Retype, word for word, each line between the lines holding "Transcribe the recording" and "I'm looking for", inclusive, and leave the rest of the data alone.

Input material:
####################

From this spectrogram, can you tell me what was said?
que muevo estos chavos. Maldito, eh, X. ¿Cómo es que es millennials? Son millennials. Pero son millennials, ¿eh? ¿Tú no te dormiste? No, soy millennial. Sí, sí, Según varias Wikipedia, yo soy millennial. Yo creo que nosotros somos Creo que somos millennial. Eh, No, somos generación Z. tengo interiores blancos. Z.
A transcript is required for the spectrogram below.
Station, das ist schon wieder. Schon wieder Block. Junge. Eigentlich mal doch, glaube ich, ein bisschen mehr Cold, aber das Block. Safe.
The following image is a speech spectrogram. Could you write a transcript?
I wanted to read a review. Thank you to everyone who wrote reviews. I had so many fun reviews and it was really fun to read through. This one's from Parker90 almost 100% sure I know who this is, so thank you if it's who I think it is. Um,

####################

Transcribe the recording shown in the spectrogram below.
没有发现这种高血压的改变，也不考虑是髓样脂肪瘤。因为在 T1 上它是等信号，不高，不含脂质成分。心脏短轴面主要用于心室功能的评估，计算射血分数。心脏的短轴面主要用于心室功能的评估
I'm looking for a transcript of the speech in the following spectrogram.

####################

Result:
Transcribe the recording shown in the spectrogram below.
没有发现这种高血压的改变，也不考虑是髓样脂肪瘤。因为在 T1 上它是等信号，不高，不含脂质成分。心脏短轴面主要用于心室功能的评估，计算射血分数。心脏的短轴面主要用于心室功能的评估
I'm looking for a transcript of the speech in the following spectrogram.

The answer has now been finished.